> **What is needed**
What lines of the data include the string "codec"? Copy them all.

::: Extracted information

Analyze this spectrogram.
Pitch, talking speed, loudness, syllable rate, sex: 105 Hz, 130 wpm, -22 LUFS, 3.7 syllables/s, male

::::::
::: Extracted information

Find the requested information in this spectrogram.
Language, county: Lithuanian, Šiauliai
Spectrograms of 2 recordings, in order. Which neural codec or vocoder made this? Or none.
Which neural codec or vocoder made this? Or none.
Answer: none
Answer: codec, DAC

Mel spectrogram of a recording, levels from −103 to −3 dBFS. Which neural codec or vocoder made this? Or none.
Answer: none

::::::

> **Result of this task**
Spectrograms of 2 recordings, in order. Which neural codec or vocoder made this? Or none.
Which neural codec or vocoder made this? Or none.
Answer: codec, DAC
Mel spectrogram of a recording, levels from −103 to −3 dBFS. Which neural codec or vocoder made this? Or none.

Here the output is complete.